After that, he staged for a month at Coi in San Francisco, and then for a month at McCrady’s in Charleston, South Carolina, gaining confidence and knowledge about diverse foodways and approaches to cheffery.
“I also enjoy the brainstorming process with my team. The ideas that come together when we are all thinking creatively are crucial to my menu design process,” Smith said.
“The team here are who keep this train on the tracks, no pun intended! Watching our cooks grow and seeing them progress in their skills is what makes this business so fulfilling to me.”
Smith has traveled the world representing Tucson’s status as the United States’ first UNESCO City of Gastronomy.
“I’ve been to Belem, Brazil, and to Parma, Italy (in that ambassador role),” Smith said. “Being able to share the food from our Sonoran region and to meet new people and try the food from other countries has had a remarkable impression on my approach in the kitchen.”
Some items have remained constant throughout Maynards’ operational years, notably the Prince Edwards Island Mussels in their perfectly balanced tarragon-infused broth. But each menu features new dishes and themes.
“Our approach to food and wine has stayed the same over the past ten years,” Hanley said, but “one thing that has changed is adding an emphasis on heritage ingredients. There is something really special about foods that come from our region and seeing them in a new and refined light.”
“Root vegetables are the star of this new menu,” Shepard said. “I have never seen a more beautiful dish than the new Roasted Beet Risotto. The rich merlot color of the dish comes only second to the delicious and complex taste and texture of the dish. The menu also features Chiltepin Glazed Carrots. This spicy and sweet dish is a nod to one of our favorite heritage ingredients: chiltepins.”
Maynards Market fast-casual dining concept is adjacent to the finer-dining Kitchen.
The Market offers breakfast and lunch, fun snacks to go, locally roasted Caffe Luce coffee, and gourmet sandwiches, all centered inside a sommelier-selected wine bar.

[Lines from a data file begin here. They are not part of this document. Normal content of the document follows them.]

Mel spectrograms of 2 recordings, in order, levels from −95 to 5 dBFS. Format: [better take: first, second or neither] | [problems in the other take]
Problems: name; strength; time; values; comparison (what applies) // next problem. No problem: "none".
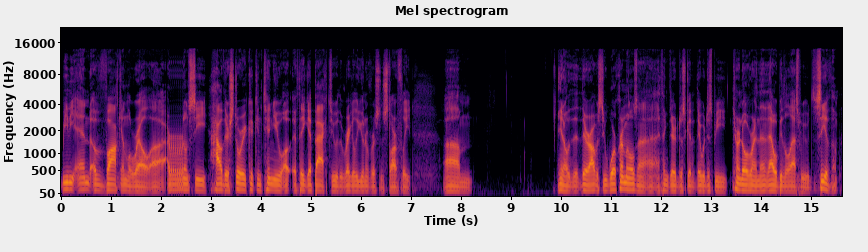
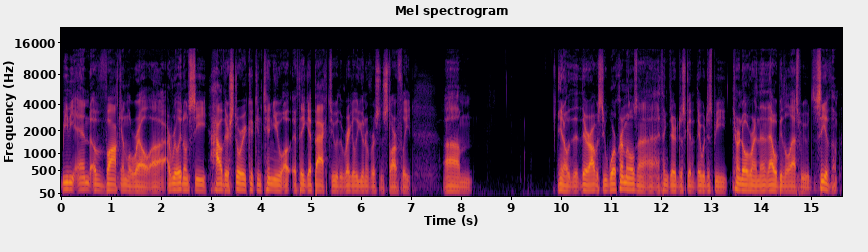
second | audio freezing; at 2 s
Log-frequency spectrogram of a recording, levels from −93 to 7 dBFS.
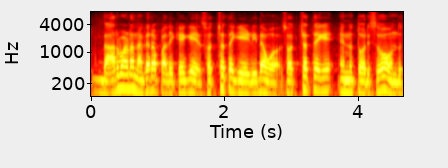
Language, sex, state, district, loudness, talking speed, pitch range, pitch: Kannada, male, Karnataka, Dharwad, -14 LUFS, 130 wpm, 115-140 Hz, 125 Hz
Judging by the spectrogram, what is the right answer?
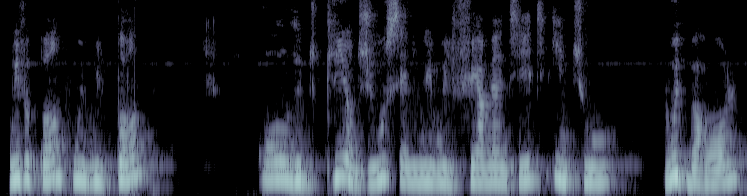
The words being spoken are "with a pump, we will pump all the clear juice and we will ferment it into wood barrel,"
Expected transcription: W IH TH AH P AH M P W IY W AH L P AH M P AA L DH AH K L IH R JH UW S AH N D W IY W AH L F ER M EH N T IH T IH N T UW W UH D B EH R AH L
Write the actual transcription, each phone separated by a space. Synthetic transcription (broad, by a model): W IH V AH P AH M P W IY W AH L P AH M P AA L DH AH K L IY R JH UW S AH N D W IY W AH L F ER M EH N T IH T IH N T UW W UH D B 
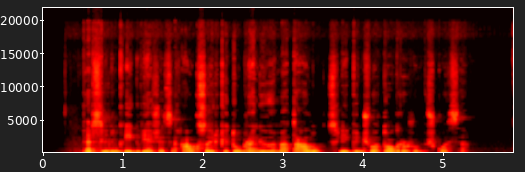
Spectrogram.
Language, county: Lithuanian, Marijampolė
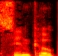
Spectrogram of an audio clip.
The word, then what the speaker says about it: syncope: before leaving the room Simca P pronounced syncope II is the medical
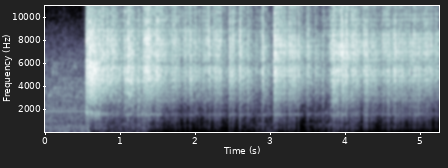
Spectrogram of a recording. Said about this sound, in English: so we'll do a little weld here.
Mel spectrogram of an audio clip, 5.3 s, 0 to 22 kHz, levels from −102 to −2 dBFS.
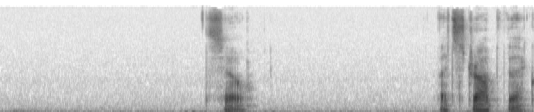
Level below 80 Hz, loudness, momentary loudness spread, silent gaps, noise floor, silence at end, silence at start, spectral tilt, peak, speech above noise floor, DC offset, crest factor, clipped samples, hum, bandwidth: -54 dBFS; -31 LUFS; 15 LU; none; -60 dBFS; 0.05 s; 1.85 s; -4.5 dB/octave; -10 dBFS; 29 dB; under 0.1%; 26 dB; under 0.1%; none; 17 kHz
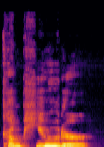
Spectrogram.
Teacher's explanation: the second syllable is held out longer for a count of two because it is the stressed syllable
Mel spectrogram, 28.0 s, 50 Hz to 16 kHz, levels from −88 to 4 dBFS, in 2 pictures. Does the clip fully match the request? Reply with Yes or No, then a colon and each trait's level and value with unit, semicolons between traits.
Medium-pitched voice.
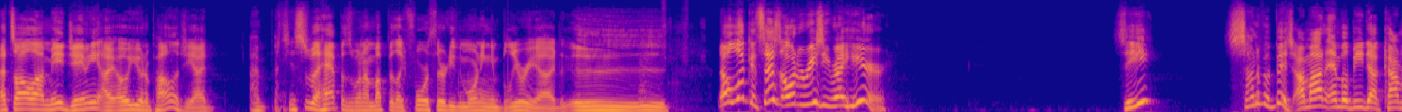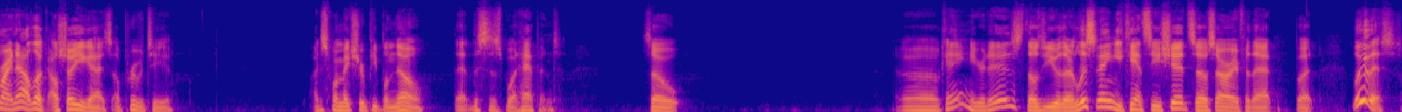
No: low, 130 Hz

“We have also made a pretty massive change to our happy hour,” Hanley said. “We now offer happy hour drinks – all day, every day, with $4 rotating local draught beers, $6 sommelier-selected glasses of wine, and $6 cocktails.” Maynards’ happy hour food menu offers upscale items like steak tartare, panisse, and pizzas from 4 to 8 p.m. every day.
The Market has recently redesigned its wine shelves, making it easier for customers to find what they’re looking for.
“You can come in with a desire for an Argentinian Malbec, a crisp Pinot Grigio, or a local favorite, and find them with true ease,” Hanley said.
One such local favorite is Maynards’ AZ Red. For the last five years, the Market and Kitchen have poured Maynards’ private label AZ Red Wine, regionally grown, produced, and bottled in partnership with Sand-Reckoner. The fourth edition of the wine just came out.
“We have spent $100,000 in the local wine economy with more than 1,000 cases of wine,” Shepard said. “This relationship with Sand-Reckoner is in line with our mission to support local businesses and create thoughtful and lasting relationships with local producers.”
“As far as I know, we are the only restaurant in Tucson with a private label wine that showcases locally grown grapes,” Hanley added.
Service ethos is key to both the Market and the Kitchen.
“We work to hire seasoned servers who have a background in upscale dining and a broad knowledge of wine pairing,” Hanley said. “We focus on extensive menu training so that our servers are well versed in our menus, and are aware of possible dietary restriction concerns.”
“Maynards means hard work and collaboration. The team here works very hard to make sure that all aspects of the guest experience are stellar,” Smith said.
The Market is open from 7 a.m. – 8 p.m. Monday through Thursday, 7 a.m. – 9 p.m. Friday and Saturday, and 9 a.m. to 8 p.m. on Sundays.
The Kitchen is open from 5 to 9 p.m. Sunday through Thursday, 5 – midnight on Friday and Saturday, and 9 a.m. to 2 p.m. on Sundays for brunch.
Maynards Market & Kitchen is located at 400 N. Toole Ave. For more information, visit maynardstucson.com.